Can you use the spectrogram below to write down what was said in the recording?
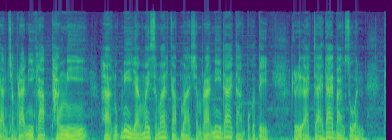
การชำระหนี้ครับ ทั้งนี้หากลูกหนี้ยังไม่สามารถกลับมาชำระหนี้ได้ตามปกติ หรืออาจจ่ายได้บางส่วน ธ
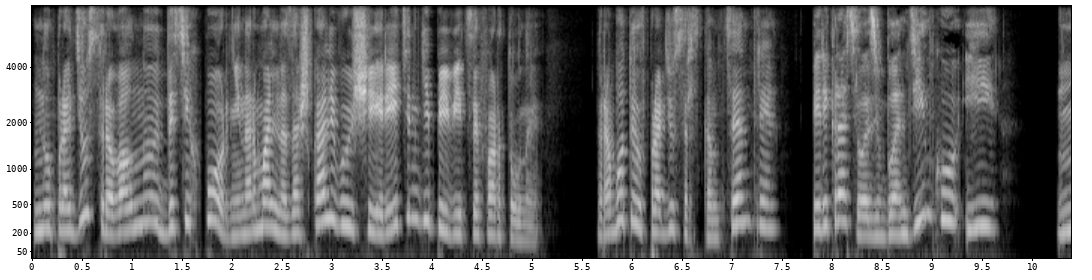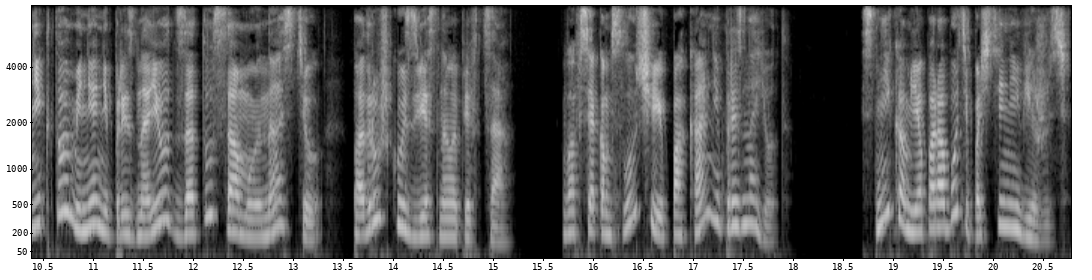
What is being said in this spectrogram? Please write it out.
Но продюсера волнуют до сих пор ненормально зашкаливающие рейтинги певицы Фортуны. Работаю в продюсерском центре, перекрасилась в блондинку и... Никто меня не признает за ту самую Настю, подружку известного певца. Во всяком случае, пока не признает. С Ником я по работе почти не вижусь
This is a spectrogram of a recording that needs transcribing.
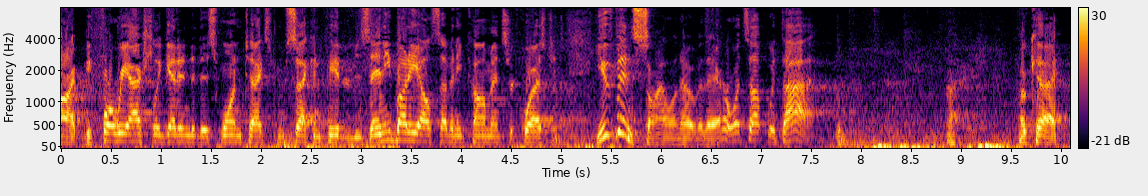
All right, before we actually get into this one text from 2 Peter, does anybody else have any comments or questions? You've been silent over there. What's up with that? Okay.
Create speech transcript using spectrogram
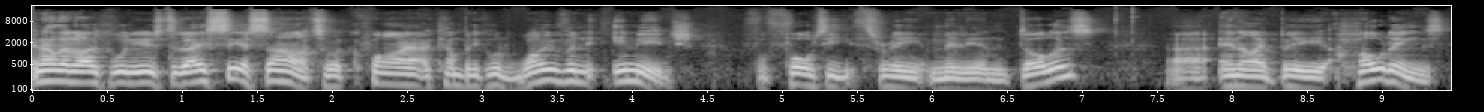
In other local news today, CSR to acquire a company called Woven Image for $43 million. Uh, NIB Holdings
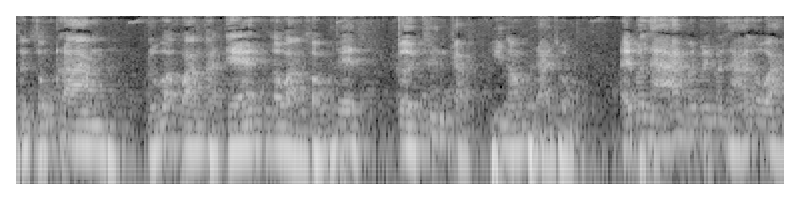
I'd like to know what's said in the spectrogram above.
ศึกสงคราม หรือว่าความขัดแย้งระหว่างสองประเทศเกิดขึ้นกับพี่น้องประชาชนไอ้ปัญหามันเป็นปัญหาระหว่าง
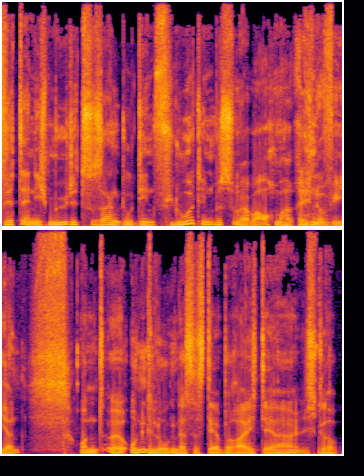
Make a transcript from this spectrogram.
wird ja nicht müde zu sagen, du, den Flur, den müssen wir aber auch mal renovieren. Und äh, ungelogen, das ist der Bereich, der, ich glaube,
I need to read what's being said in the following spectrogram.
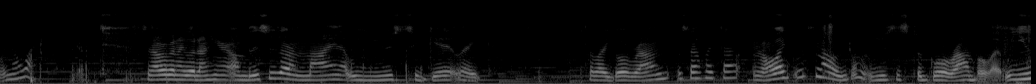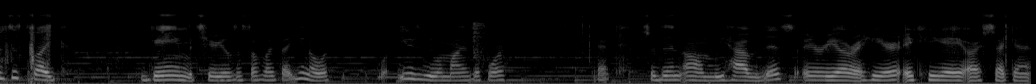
we know why. Okay. So now we're gonna go down here. Um, this is our mine that we use to get like to like go around and stuff like that. No, like no, we don't use this to go around, but like we use this to like gain materials and stuff like that. You know what usually what mines are for. Okay, so then um we have this area right here, aka our second.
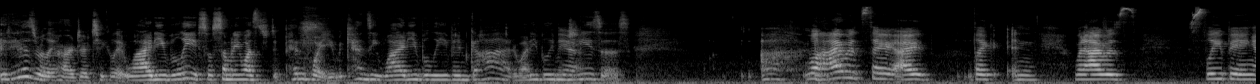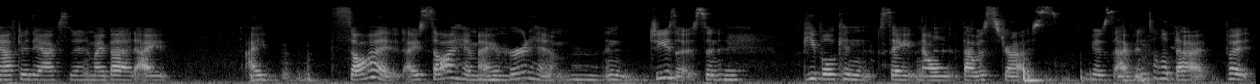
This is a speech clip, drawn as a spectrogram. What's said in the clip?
it is really hard to articulate. Why do you believe? So somebody wants to pinpoint you, Mackenzie. Why do you believe in God? Why do you believe in Yeah. Jesus? Ah, Well, and- I would say I like, and when I was sleeping after the accident in my bed, I, I saw it. I saw him. I Mm. heard him, Mm. and Jesus. And people can say, "No, that was stress," because I've been told that, but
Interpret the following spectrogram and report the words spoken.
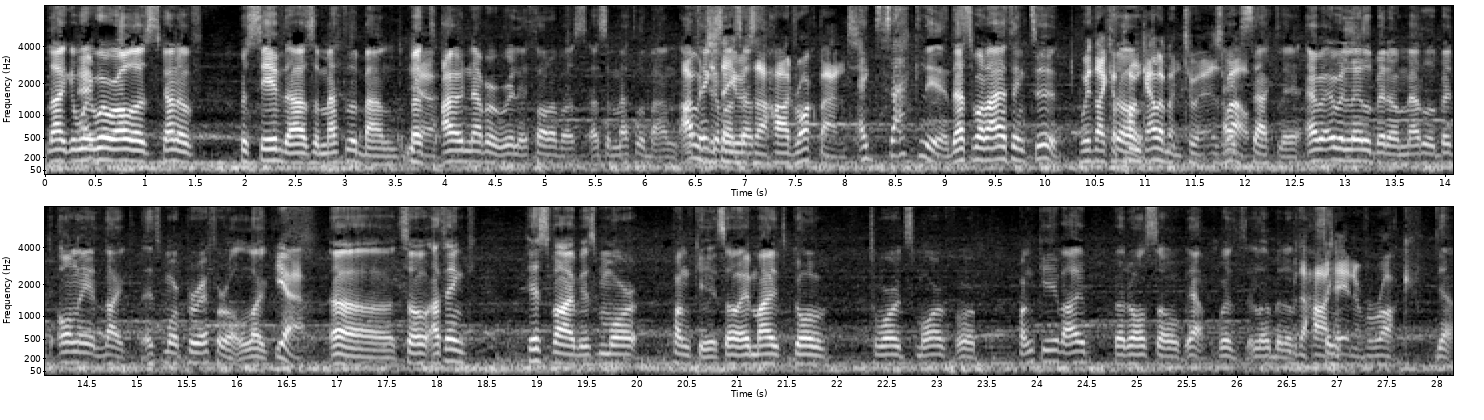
Like we, we were always kind of perceived as a metal band, but Yeah. I never really thought of us as a metal band. I would think just of say was as- a hard rock band Exactly, that's what I think too. with like a punk element to it as well. Exactly, a, a little bit of metal, but only like it's more peripheral. Like Yeah. uh, so I think his vibe is more punky, so it might go towards more of a punky vibe, but also yeah, with a little bit of With a hard sing- hitting of rock Yeah.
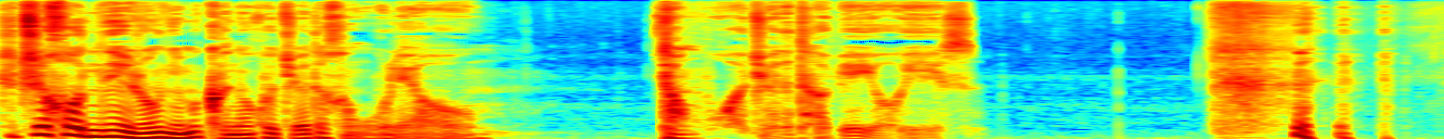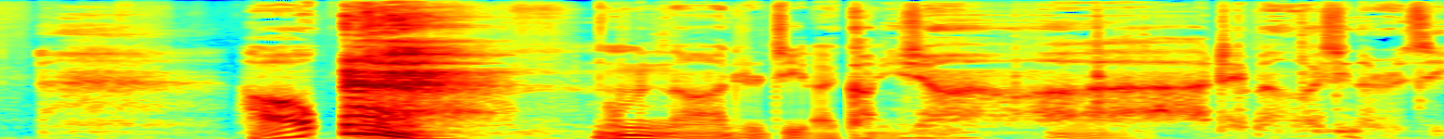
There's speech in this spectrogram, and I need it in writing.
这之后的内容你们可能会觉得很无聊，但我觉得特别有意思。好，我们拿日记来看一下啊，这本恶心的日记。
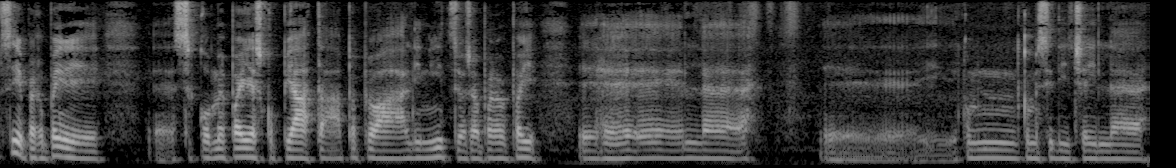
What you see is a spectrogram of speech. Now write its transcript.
sì, perché poi eh, siccome poi è scoppiata proprio all'inizio, cioè poi eh, il, eh, com- come si dice, il,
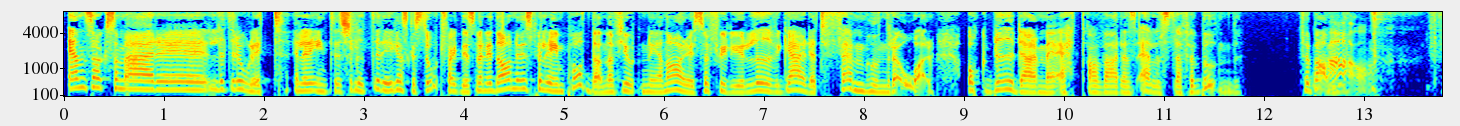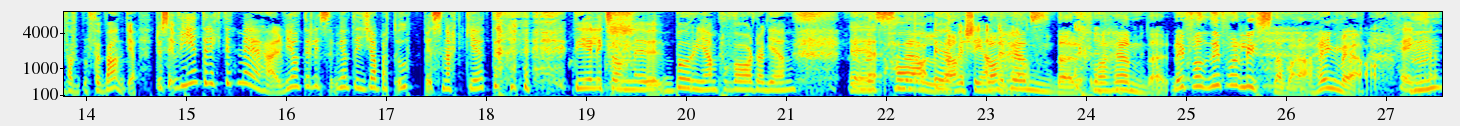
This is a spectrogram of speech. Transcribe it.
en sak som är eh, lite roligt, eller inte så lite, det är ganska stort faktiskt, men idag när vi spelar in podden den 14 januari så fyller ju Livgardet 500 år och blir därmed ett av världens äldsta förbund. Förband. Wow. För, förband, ja. Du ser, vi är inte riktigt med här. Vi har inte, liksom- vi har inte jabbat upp snacket. Det är liksom eh, början på vardagen. Nej, men Eh, ha snälla, överseende vad med oss. händer? Vad händer? Ni får, ni får lyssna bara, häng med. Ja, häng Mm.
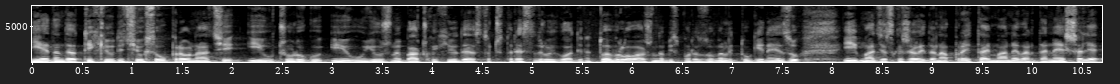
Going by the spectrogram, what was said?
Jedan deo tih ljudi će se upravo naći i u Čurugu i u Južnoj Bačkoj 1942. godine. To je vrlo važno da bismo razumeli tu genezu i Mađarska želi da napravi taj manevar, da ne šalje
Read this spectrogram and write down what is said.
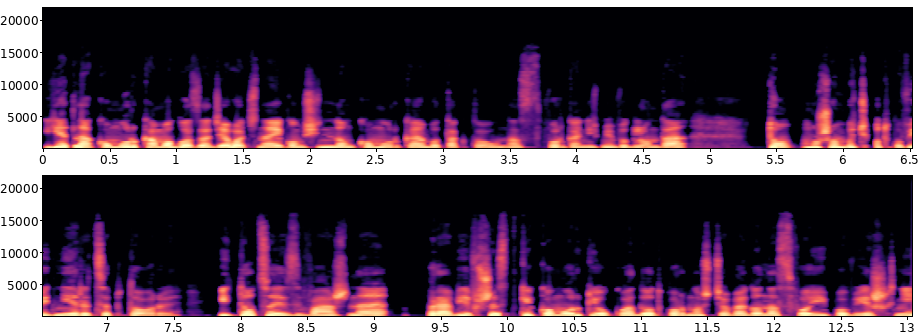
jedna komórka mogła zadziałać na jakąś inną komórkę, bo tak to u nas w organizmie wygląda, to muszą być odpowiednie receptory. I to, co jest ważne, prawie wszystkie komórki układu odpornościowego na swojej powierzchni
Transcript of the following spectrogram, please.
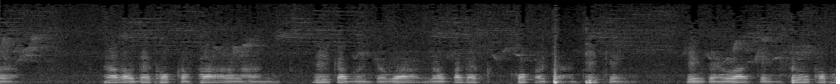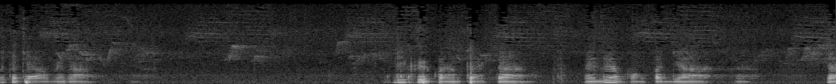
มาก ถ้าเราได้พบกับพระอาหารหันต์ นี่ก็เหมือนกับว่าเราก็ได้พบอาจารย์ที่เก่งเพียงแต่ว่าเก่งสู้พระพุทธเจ้าไม่ได้ นี่คือความแตกต่างในเรื่องของปัญญาแต่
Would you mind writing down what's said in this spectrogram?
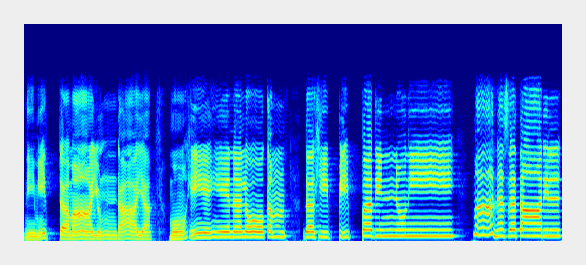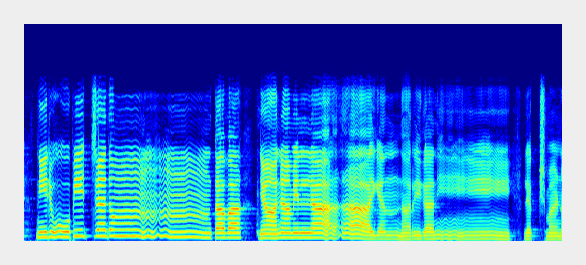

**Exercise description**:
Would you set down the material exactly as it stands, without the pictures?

**Reply**:
Can you use the spectrogram below to write down what was said in the recording?
การชำระหนี้ครับ ทั้งนี้หากลูกหนี้ยังไม่สามารถกลับมาชำระหนี้ได้ตามปกติ หรืออาจจ่ายได้บางส่วน ธ
What is being said in this spectrogram? Please write it out.
Но продюсера волнуют до сих пор ненормально зашкаливающие рейтинги певицы Фортуны. Работаю в продюсерском центре, перекрасилась в блондинку и... Никто меня не признает за ту самую Настю, подружку известного певца. Во всяком случае, пока не признает. С Ником я по работе почти не вижусь
This is a spectrogram of a recording that needs transcribing.
All right, before we actually get into this one text from 2 Peter, does anybody else have any comments or questions? You've been silent over there. What's up with that? Okay.
Create speech transcript using spectrogram
In other local news today, CSR to acquire a company called Woven Image for $43 million. Uh, NIB Holdings
I'd like to know what's said in the spectrogram above.
ศึกสงคราม หรือว่าความขัดแย้งระหว่างสองประเทศเกิดขึ้นกับพี่น้องประชาชนไอ้ปัญหามันเป็นปัญหาระหว่าง
Make a transcript from this spectrogram.
wird ja nicht müde zu sagen, du, den Flur, den müssen wir aber auch mal renovieren. Und äh, ungelogen, das ist der Bereich, der, ich glaube,
I need to read what's being said in the following spectrogram.
we know why. Okay. So now we're gonna go down here. Um, this is our mine that we use to get like to like go around and stuff like that. No, like no, we don't use this to go around, but like we use this to like gain materials and stuff like that. You know what usually what mines are for. Okay, so then um we have this area right here, aka our second.
This is a speech clip, drawn as a spectrogram. What's said in the clip?
it is really hard to articulate. Why do you believe? So somebody wants to pinpoint you, Mackenzie. Why do you believe in God? Why do you believe in Yeah. Jesus? Ah, Well, and- I would say I like, and when I was sleeping after the accident in my bed, I, I saw it. I saw him. I Mm. heard him, Mm. and Jesus. And people can say, "No, that was stress," because I've been told that, but
Interpret the following spectrogram and report the words spoken.
Like we, we were always kind of perceived as a metal band, but Yeah. I never really thought of us as a metal band. I would think just of say was as- a hard rock band Exactly, that's what I think too. with like a punk element to it as well. Exactly, a, a little bit of metal, but only like it's more peripheral. Like Yeah. uh, so I think his vibe is more punky, so it might go towards more of a punky vibe, but also yeah, with a little bit of With a hard sing- hitting of rock Yeah.
There's speech in this spectrogram, and I need it in writing.
这之后的内容你们可能会觉得很无聊，但我觉得特别有意思。好，我们拿日记来看一下啊，这本恶心的日记。
What you see is a spectrogram of speech. Now write its transcript.
sì, perché poi eh, siccome poi è scoppiata proprio all'inizio, cioè poi eh, il, eh, com- come si dice, il,
This is a spectrogram of speech. Transcribe it.
en sak som är eh, lite roligt, eller inte så lite, det är ganska stort faktiskt, men idag när vi spelar in podden den 14 januari så fyller ju Livgardet 500 år och blir därmed ett av världens äldsta förbund. Förband. Wow. För, förband, ja. Du ser, vi är inte riktigt med här. Vi har inte, liksom- vi har inte jabbat upp snacket. Det är liksom eh, början på vardagen. Nej, men Eh, ha snälla, överseende vad med oss. händer? Vad händer? Ni får, ni får lyssna bara, häng med. Ja, häng Mm.
Going by the spectrogram, what was said?
Jedan deo tih ljudi će se upravo naći i u Čurugu i u Južnoj Bačkoj 1942. godine. To je vrlo važno da bismo razumeli tu genezu i Mađarska želi da napravi taj manevar, da ne šalje
Read this spectrogram and write down what is said.
jedna komórka mogła zadziałać na jakąś inną komórkę, bo tak to u nas w organizmie wygląda, to muszą być odpowiednie receptory. I to, co jest ważne, prawie wszystkie komórki układu odpornościowego na swojej powierzchni
Transcript of the following spectrogram, please.
มาก ถ้าเราได้พบกับพระอาหารหันต์ นี่ก็เหมือนกับว่าเราก็ได้พบอาจารย์ที่เก่งเพียงแต่ว่าเก่งสู้พระพุทธเจ้าไม่ได้ นี่คือความแตกต่างในเรื่องของปัญญาแต่
Would you mind writing down what's said in this spectrogram?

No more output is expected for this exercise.